Now the story was in full flow. “But who could dare object to its presence? Who could, literally, bell the cat? There was no soldier worth his salt in those barracks who could face that cat! Facing an enemy bullet was far easier!”
“So this cat had a grand time! The moment it entered the Officer’s Mess, the stewards would serve it milk, biscuits and whatnots; they would pamper it as if it were the Queen of Sheba herself!”
PK continued, “And the officers could not be out-done in their praise for the cat; some talked about its dreamy eyes, some compared its sharp claws and feline grace to those of a wild tiger, others praised its mewing as if it was the Nightingale’s voice! Even the second-in-command at the camp chipped in to describe the bushy tail, drawing on knowledge gleaned from some encyclopedia he had referred, about cats with bushy tails.”
“‘Egyptian cats have bushy tails,’ he said, ‘that proves that this grand cat has at least partial descent from an Egyptian lineage.’ By elevating the cat to somewhere close to Timur the Lame, this second commandant had solidly cemented his position. It goes without saying that all this kept the camp commandant in high spirits and all was hunky-dory at the camp.”
PK looked at me with the eyes of someone about to deliver the final denouement. “Then the camp commandant got transferred; he had to urgently report to another station, and left, leaving wife, daughter and cat for a month. They would follow when he had settled in the new place.”
“For one month, that master-less cat continued to roam about in the same way as it was wont; but now it had no admirers. People shunned it; those who had earlier found its eyes dreamy, now felt she looked hideous. Those who had praised her voice now thought her mewing grating. It irritated the steward no end when she reported to the mess for her daily cup of milk.”
“The second-in-command had now become the camp commandant, and was one day at the Officer’s Mess with us when this cat made its appearance,” PK continued. Her bushy tail apparently no longer appealed to him. He would rather have her shot, he exclaimed, and sling her from the nearest tree. He went on in that vein for quite some time, getting quite carried away with his emotions.
Now PK is a hot-blooded man if ever there was one; he always had a little difficulty suppressing his feelings. So he asked the new commandant: “Sir, what happened, sir? Just one week back you were praising this cat, about its voice, its claws, its bushy tail, its Egyptian lineage and all that. Now all of a sudden it is worse than a pariah dog? What has changed, sir?”
There were a few moments of stony stares before PK was sent off to cool himself in the barracks. PK didn’t have much time after this, for he was given a 3 months’ posting to a remote outpost starting the next day, so he had to hurriedly pack his stuff and leave; he didn’t know what happened to the cat after all. He learnt later that the new commandant followed up this exchange by inquiring about ‘that impudent little medico who was talking so much’ from the other officers.
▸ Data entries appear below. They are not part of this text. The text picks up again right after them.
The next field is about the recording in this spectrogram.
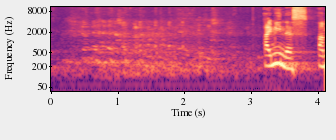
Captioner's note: audience laughs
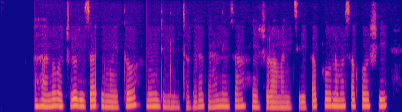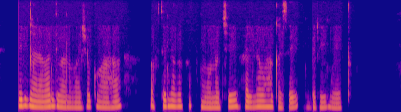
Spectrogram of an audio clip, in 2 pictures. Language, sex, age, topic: Kinyarwanda, female, 25-35, finance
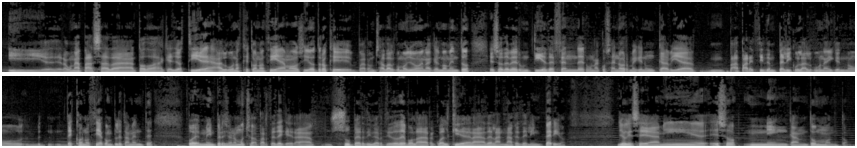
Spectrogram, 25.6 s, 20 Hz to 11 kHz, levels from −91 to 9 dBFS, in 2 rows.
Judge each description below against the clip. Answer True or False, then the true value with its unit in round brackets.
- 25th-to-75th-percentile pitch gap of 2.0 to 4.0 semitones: True (3.1 semitones)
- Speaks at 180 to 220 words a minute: False (165 wpm)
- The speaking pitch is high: False (115 Hz)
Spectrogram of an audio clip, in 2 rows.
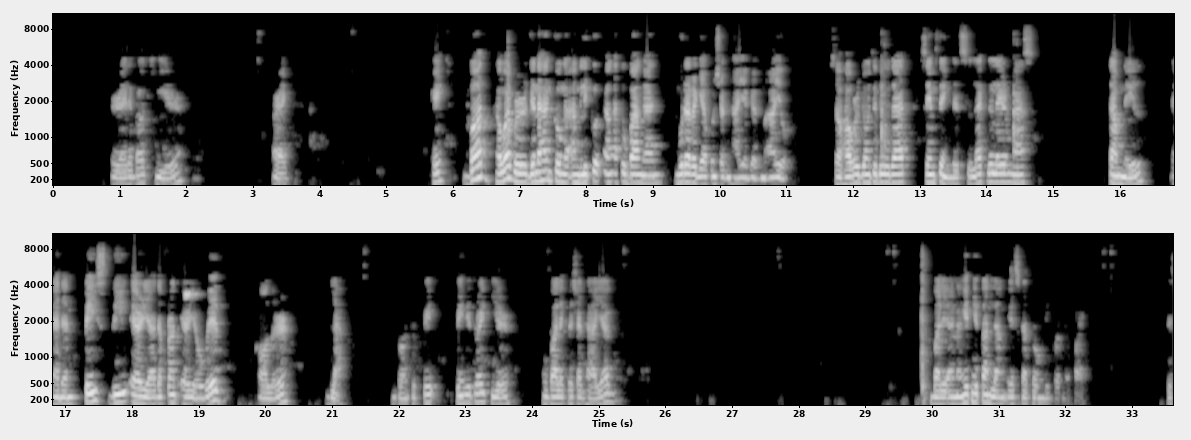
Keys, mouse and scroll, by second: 32.9 z.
“You mean,” I could barely hide my amusement, “He sent you off to a place without any facilities for 3 months just because you gave him some direct feedback once?”
It was PK’s turn to give stony stares: “You see, you may think the worst about me, but when it comes to telling a tale, you will never find it impertinent!”
“You mean irrelevant,” I corrected him.
“I know the difference between impertinent and irrelevant,” he growled, glowering.”You are lucky I can’t post you to some remote place.”
It dawned on me that I had underestimated PK’s grasp of the English language; I had a sneaky suspicion he was giving me some feedback when he used the word ‘impertinent’. Anyway, as colleagues in a private hospital, he hardly had the power to send me to a remote outpost; but he could do other things, and I didn’t want to take that risk!
Feedback Week was over, for the rest of my life!
Posted 21st August 2011 by Rajshekher Garikapati